It was not before shooting we met the quality and the limitations of the format. And it was in meeting people what vertical video really stood out. With this format we came close to the people we interviewed, and could capture more than their face at the same time. We were able to include body language, gesticulation, without standing at a distance.
Tall buildings, trees, signs and cairns (there are a lot of them in the mountains surrounding Otta) looked really great vertically. Correctly placed in the image composition, it could create a nice depth in the image.
Meanwhile: Sometimes it hurt our photographer heart to film in height. Especially on the mountains in beautiful Gudbrandsdalen, it was hard to deliberately not capture the beautiful landscape in, yes, landscape-mode.
It was extra challenging when people moved. When you are close and film in height, it does not take much for the motive to disappear out of the frame. Think of a little kid playing or a car turning.
Custom rig and a separate player
While we were filming in Otta, our great designers and developers at NRK’s HQ on Marienlyst made a dedicated videoplayer that could display the vertical video in all its glory. NRK’s own web-player does not play nice with anything other than horizontal video, so we had to create a custom solution.
Every video was placed in our feature template. Think of it as a fancy article, where we in addition to the the vertical videos serve still images and short texts that take you through the story.
What about the widescreen?
Even though mobile was the first priority for this project, we could not forget the desktop users entirely. About a third of our users watch the web-documentaries on desktop.
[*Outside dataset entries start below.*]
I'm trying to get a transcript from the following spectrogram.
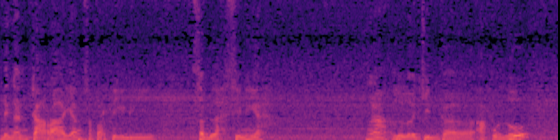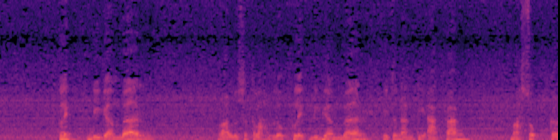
dengan cara yang seperti di sebelah sini ya. Nah lu login ke akun lu klik di gambar lalu setelah lu klik di gambar itu nanti akan masuk ke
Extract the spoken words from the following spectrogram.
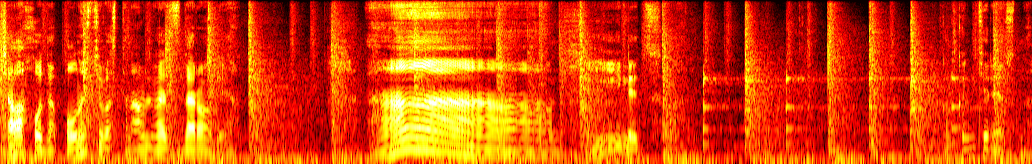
Начало хода полностью восстанавливает здоровье. А, он хилится. Как интересно.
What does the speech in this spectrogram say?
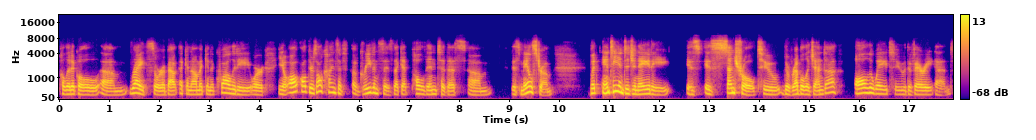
political um, rights or about economic inequality or you know all, all there's all kinds of, of, grievances that get pulled into this um, this maelstrom. But anti-indigeneity is is central to the rebel agenda all the way to the very end.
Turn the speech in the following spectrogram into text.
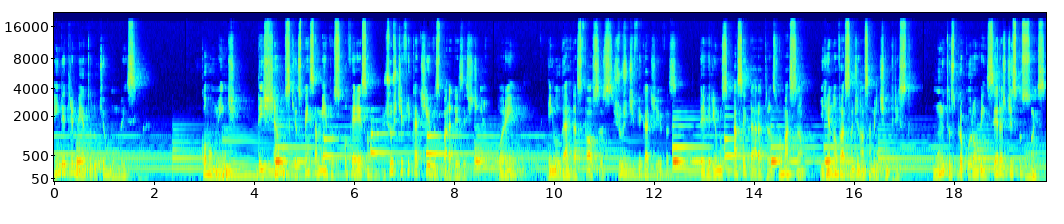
em detrimento do que o mundo ensina. Comumente, deixamos que os pensamentos ofereçam justificativas para desistir. Porém, em lugar das falsas justificativas, deveríamos aceitar a transformação e renovação de nossa mente em Cristo. Muitos procuram vencer as discussões,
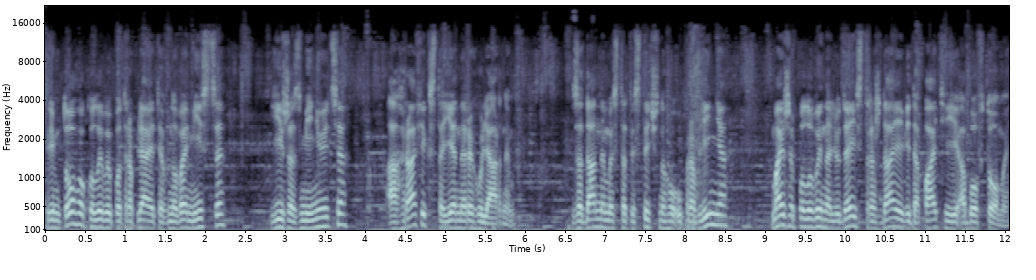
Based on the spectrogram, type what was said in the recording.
Крім того, коли ви потрапляєте в нове місце, їжа змінюється, а графік стає нерегулярним. За даними статистичного управління, майже половина людей страждає від апатії або втоми.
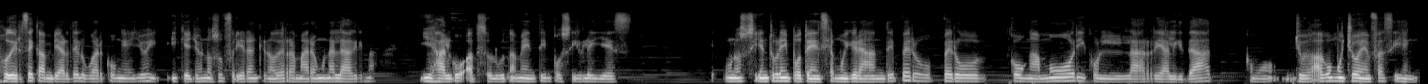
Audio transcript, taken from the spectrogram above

How were we supposed to show the height-format on a wide screen? The developers solved this by placing the videos to the left of the screen, while they filled the right side with a nice, big quote. I think nonetheless that many people will wonder what is happening when they see the vertical format on a wide screen. Perhaps some of them even will take their phone out to see how it looks there?
The desktop-version is not just filled out with black borders around the images. We shot all the still images «like usual» – in wide – but made sure we had the best looking and most important parts of the image composition within the mobile phone screen-area. We did this by taping a piece of plastic on the back of the camera, with black borders clearly indicating where the motif needed to be placed to look best on mobile.
Keyboard or thumb?
Making documentaries in vertical format has meant technical, practical and creative challenges. At the same time it’s fascinating to experiment with new ways to tell stories – and of course create content that uses the potential of the mobile screen.
Now it remains to be seen if people prefer to scroll through the story with a keyboard or their thumb. It is no secret we have high hopes for the last option.
You can watch the documentary by following this link.